Depositional environments, diagenesis, and conodont biostratigraphy of the Montoya Group (Late Ordovician), Sacramento Mountains, New Mexico
Brimberry, David Lee
MetadataShow full item record
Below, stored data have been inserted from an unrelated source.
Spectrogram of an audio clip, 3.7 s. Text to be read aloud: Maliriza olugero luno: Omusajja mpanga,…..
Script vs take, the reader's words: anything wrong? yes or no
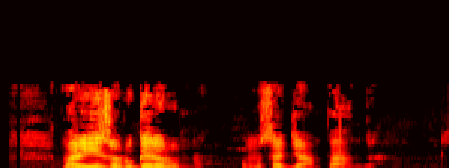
no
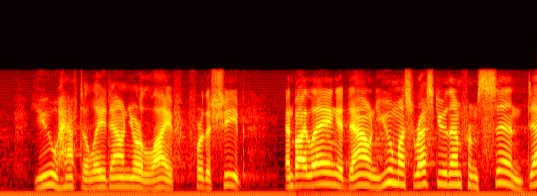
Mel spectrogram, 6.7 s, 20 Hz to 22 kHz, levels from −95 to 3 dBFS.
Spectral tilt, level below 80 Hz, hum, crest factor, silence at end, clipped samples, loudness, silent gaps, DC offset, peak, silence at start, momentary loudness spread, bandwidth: -4 dB/octave; -46 dBFS; none; 18 dB; 0 s; under 0.1%; -18 LUFS; none; under 0.1%; -2 dBFS; 0.2 s; 9 LU; 6.2 kHz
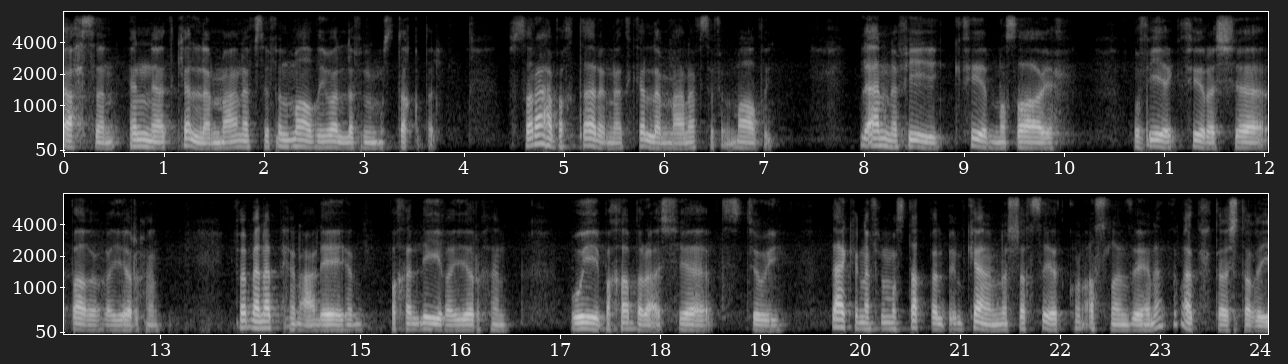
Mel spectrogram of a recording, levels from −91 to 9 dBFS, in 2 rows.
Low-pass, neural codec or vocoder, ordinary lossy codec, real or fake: 7.2 kHz; vocoder, 22.05 kHz, 80 mel bands, WaveNeXt; none; fake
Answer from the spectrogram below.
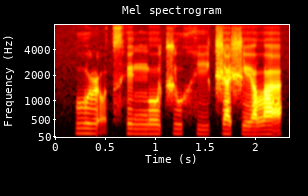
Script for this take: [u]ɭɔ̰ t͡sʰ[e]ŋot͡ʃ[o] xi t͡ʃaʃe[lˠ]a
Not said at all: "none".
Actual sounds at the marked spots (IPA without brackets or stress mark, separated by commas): u, e, u, lˠ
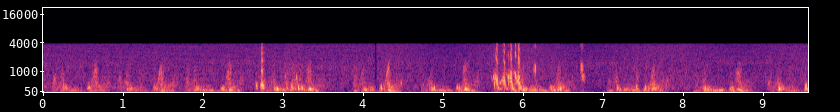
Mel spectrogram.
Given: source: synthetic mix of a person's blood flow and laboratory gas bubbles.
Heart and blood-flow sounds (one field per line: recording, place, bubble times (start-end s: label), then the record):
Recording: Doppler ultrasound of blood flow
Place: precordium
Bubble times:
2.63-2.79 s: bubbles
3.00-3.24 s: bubbles
5.59-6.01 s: bubbles
6.12-6.18 s: bubbles
6.71-6.79 s: bubbles
7.39-7.46 s: bubbles
From the record:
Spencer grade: 2 (many but less than half of the cardiac periods contain bubble signals, singularly or in groups)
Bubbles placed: only in the low amplitude regions of the cardiac cycle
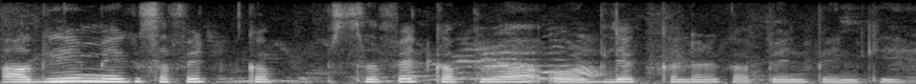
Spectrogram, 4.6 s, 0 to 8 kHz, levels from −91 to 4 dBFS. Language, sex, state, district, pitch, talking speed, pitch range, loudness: Hindi, female, Arunachal Pradesh, Longding, 255 Hz, 195 wpm, 235-275 Hz, -18 LUFS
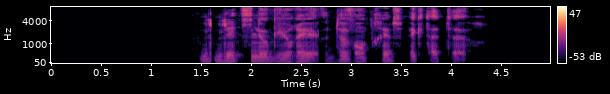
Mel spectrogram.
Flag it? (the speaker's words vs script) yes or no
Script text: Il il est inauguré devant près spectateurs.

The Montoya Group represents the southwestern exposure of sheet-like carbonate remnants of late Ordovician cratonic sediments. The central geologic location of the Sacramento Mountains in the Montoya Group distribution and excellent exposures of the strata provided an opportunity to analyze and interpret the depositional fabric, conodont biostratigraphy, and diagenetic sequences of the pervasively dolomitized and siliceous carbonates. The Montoya Group consists of three formations: Second Value, Aleman, and Cutter Dolomite. The Second Value is subdivided into the Cable Canyon and Upham Members. Conodont faunas aided in the interpretation and dating of depositional events for these formations. After an extended erosional period, middle Edenian transgressing seas deposited coarse-grained quartzose sand across the southwest sloping carbonate ramp. This thin sand bed, the Cable Canyon Member of the Second Value, was deposited in the upper wave-tidal, lower peritidal facies. The overlying Upham Member of the Second Value rests conformably on the Cable Canyon and was deposited in deepening, well-agitated water of the wave-tidal facies. Water depths continued to deepen in the Maysvillian as grain supported sediments were replaced by mud-dominated sediments in the Aleman Formation. Depositional environments shifted downdip to the open shelf facies. Shoaling conditions ended Aleman deposition with the early Richmondian south and west of the study area at this time. Following the short exposure, peritidal facies conditions developed and deposited the Cutter Dolomite during the Richmondian. A second exposure of the ramp ended Montoya deposition in the late Richmondian. Diagenetically, the Montoya underwent cyclic alteration after deposition. Dolomitization and sulfate emplacement affected the Second Value-Aleman succession during early burial and the Cutter penecontemporaneous with deposition. Exposure of these sediments at the end of the Second Value-Aleman and Cutter deposition respectively resulted in silicification, dissolution, and meteoric cementation. A second burial further dolomitized the units and emplaced sulfates. Recrystallization of the dolomite and cementation eliminated the early secondary porosity in the Montoya. Recrystallization and silicification were less pervasive in the Cutter Dolomite. Cenozoic deformation raised the Montoya from deep burial into another phase of freshwater diagenesis in meteoric phreatic and vadose environments. Most of the porosity found in the Montoya is a product of these diagenetic processes still active today.